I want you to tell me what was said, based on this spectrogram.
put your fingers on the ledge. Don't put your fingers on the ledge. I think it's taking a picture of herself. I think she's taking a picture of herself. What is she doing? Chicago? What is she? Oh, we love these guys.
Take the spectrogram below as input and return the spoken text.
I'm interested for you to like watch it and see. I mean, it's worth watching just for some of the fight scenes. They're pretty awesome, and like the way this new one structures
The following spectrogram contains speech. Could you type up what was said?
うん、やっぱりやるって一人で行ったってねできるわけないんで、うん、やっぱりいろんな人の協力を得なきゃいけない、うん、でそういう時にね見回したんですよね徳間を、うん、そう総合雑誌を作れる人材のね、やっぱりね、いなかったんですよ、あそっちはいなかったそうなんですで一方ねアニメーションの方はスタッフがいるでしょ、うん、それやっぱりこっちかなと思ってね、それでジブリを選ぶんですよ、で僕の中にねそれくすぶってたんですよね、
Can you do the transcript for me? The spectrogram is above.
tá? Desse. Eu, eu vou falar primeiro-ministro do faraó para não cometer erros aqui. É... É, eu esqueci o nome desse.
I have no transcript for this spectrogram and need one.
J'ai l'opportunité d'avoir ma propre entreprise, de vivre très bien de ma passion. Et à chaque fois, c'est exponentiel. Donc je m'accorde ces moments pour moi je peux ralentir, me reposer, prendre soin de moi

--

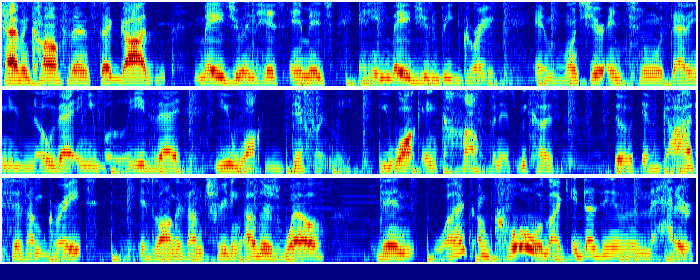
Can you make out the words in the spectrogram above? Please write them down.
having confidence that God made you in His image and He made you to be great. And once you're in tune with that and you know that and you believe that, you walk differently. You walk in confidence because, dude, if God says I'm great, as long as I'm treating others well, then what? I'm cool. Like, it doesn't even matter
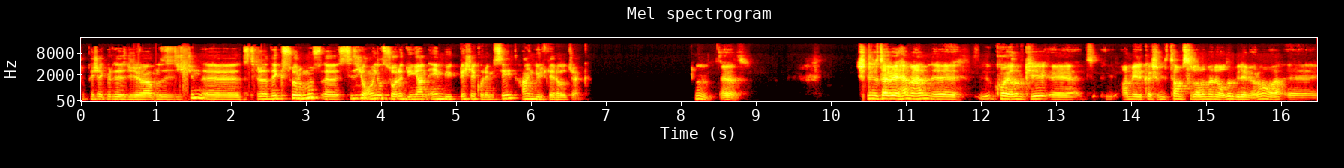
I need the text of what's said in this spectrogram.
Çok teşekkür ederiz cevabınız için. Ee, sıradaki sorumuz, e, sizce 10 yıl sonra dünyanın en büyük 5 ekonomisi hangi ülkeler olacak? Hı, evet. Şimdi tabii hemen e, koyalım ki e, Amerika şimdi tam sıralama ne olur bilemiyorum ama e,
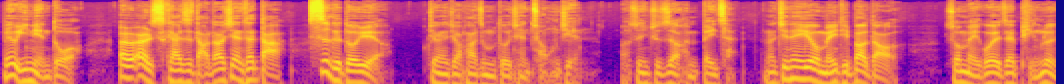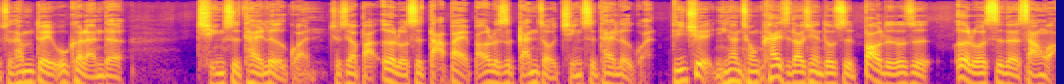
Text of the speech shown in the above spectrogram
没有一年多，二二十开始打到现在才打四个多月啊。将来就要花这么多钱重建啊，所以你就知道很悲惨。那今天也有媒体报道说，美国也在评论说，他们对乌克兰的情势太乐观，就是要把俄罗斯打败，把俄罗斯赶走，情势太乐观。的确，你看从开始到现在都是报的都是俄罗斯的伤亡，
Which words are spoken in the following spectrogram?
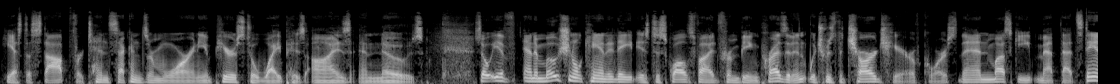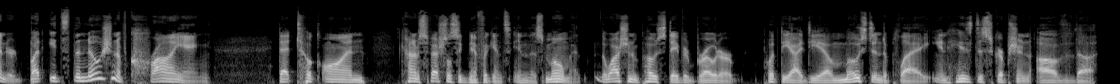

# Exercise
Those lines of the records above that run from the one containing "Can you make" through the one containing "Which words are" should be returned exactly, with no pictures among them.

# Task answer
Can you make out the words in the spectrogram above? Please write them down.
having confidence that God made you in His image and He made you to be great. And once you're in tune with that and you know that and you believe that, you walk differently. You walk in confidence because, dude, if God says I'm great, as long as I'm treating others well, then what? I'm cool. Like, it doesn't even matter
I need the text of what's said in this spectrogram.
Çok teşekkür ederiz cevabınız için. Ee, sıradaki sorumuz, e, sizce 10 yıl sonra dünyanın en büyük 5 ekonomisi hangi ülkeler olacak? Hı, evet. Şimdi tabii hemen e, koyalım ki e, Amerika şimdi tam sıralama ne olur bilemiyorum ama e,
Text of the speech shown in the above spectrogram
没有一年多，二二十开始打到现在才打四个多月啊。将来就要花这么多钱重建啊，所以你就知道很悲惨。那今天也有媒体报道说，美国也在评论说，他们对乌克兰的情势太乐观，就是要把俄罗斯打败，把俄罗斯赶走，情势太乐观。的确，你看从开始到现在都是报的都是俄罗斯的伤亡，
Which words are spoken in the following spectrogram?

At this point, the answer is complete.